Duan, Xueting

413

Very large telescopes, their instrumentation and programs; Proceedings of the Colloquium, Garching, West Germany, April 9-12, 1984  

NASA Astrophysics Data System (ADS)

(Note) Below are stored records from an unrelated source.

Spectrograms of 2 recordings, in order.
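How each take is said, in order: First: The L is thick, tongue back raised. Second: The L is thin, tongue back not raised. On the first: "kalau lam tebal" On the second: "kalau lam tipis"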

The present conference discusses the construction and properties of very large telescope mirrors, domes, and mountings, as well as instrumentation components and their capabilities, astronomical programs for very large telescopes, the development status of current very large telescope projects, and the relationships among atmospheric seeing, interferometry, and the operation of multiple mirror telescopes. Specific attention is given to 8-m aperture honeycomb structure mirror blanks, passive and active telescope support systems, the fabrication, processing, and testing of large telescope mirrors, testing of liquid mirrors, wind loads on large telescopes, adaptive optics, large telescope interferometry, IR speckle methods, active image stabilization, the ESO's 16-m telescope project, high resolution and imaging spectroscopy for very large telescopes, fiber-optics in future telescope instrumentation, star formation and interstellar matter studies, galaxy research, and the development status of the 15-m National New Technology Telescope.

Ulrich, M.-H.; Kjaer, K.

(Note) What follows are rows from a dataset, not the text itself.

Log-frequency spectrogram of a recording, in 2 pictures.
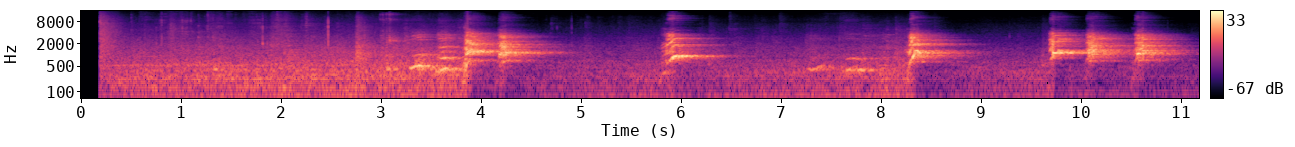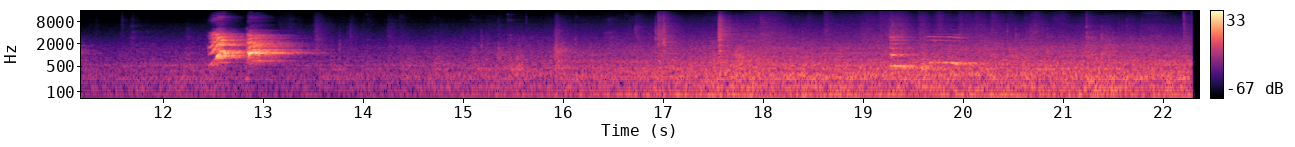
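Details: Yellow female Labrador Retriever puppy, born June 2016, at a pet shop, giving a series of sharp, high barks in short bursts about every two seconds, with human speech and background room noise.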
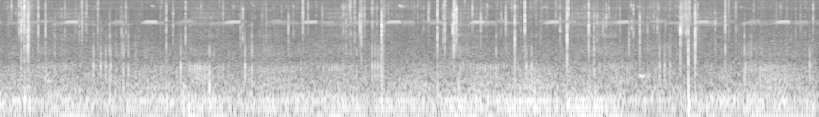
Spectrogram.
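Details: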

414

A Wide Field of View Air Cherenkov Imaging Telescope  

Microsoft Academic Search

The existing imaging air Cherenkov Telescopes (IACT) are using imaging cameras of aperture 2-4 degrees. These telescopes have F\\/0.7 to F\\/1.2 optics. The best optical resolution that one can obtain with these optical designs is in the range of 3 minutes of arc, and that only in the central region of the imaging camera. There are indications from simulations that

Razmick Mirzoyan; Michael I. Andersen

2008-01-01

415

The 15-Meter National New Technology Telescope - A progress report  

NASA Astrophysics Data System (ADS)

A brief review of current technical activities related to the 15-Meter NNTT is given along with a listing of tentative design goals specified by astronomers. A general comparison is made of filled versus unfilled aperture characteristics. These characteristics will influence the final NNTT concept selection to be made in 1983 between a Segmented-Mirror-Telescope (SMT) and a Multiple-Mirror-Telescope (MMT).

Barr, L. D.

416

SiC lightweight telescope for the GEO mission  

Microsoft Academic Search

Many satellite-borne measurement applications require lightweight, reflective near diffraction limited telescopes with wide spectral bands (UV\\/visible to LWIR), for operation in space environments and over wide temperature ranges. Emerging silicon carbide (SiC) technology provides an attractive material for these telescope applications. The present paper describes the design and analysis of a 50 cm dia. aperture on-axis three mirror re-imaging SiC

Michael I. Anapol; Leo R. Gardner; Richard R. Glasheen; Peter Hadfield; Theodore W. Tucker

1993-01-01

417

Optimized Wide-Field Survey Telescope Using Adaptive Optics  

Microsoft Academic Search

We describe a new technique for ground-based telescopic surveys that can deliver a wide field of view and nearly diffraction-limited image quality. We discuss a very low cost, yet sensitive and efficient, concept to perform science previously considered from space. For ground-based telescopes with small D\\/r0 (aperture over turbulence cell diameter) a significant improvement in point source sensitivity can be

Bernhard R. Brandl; Richard G. Dekany; Riccardo Giovanelli

2002-01-01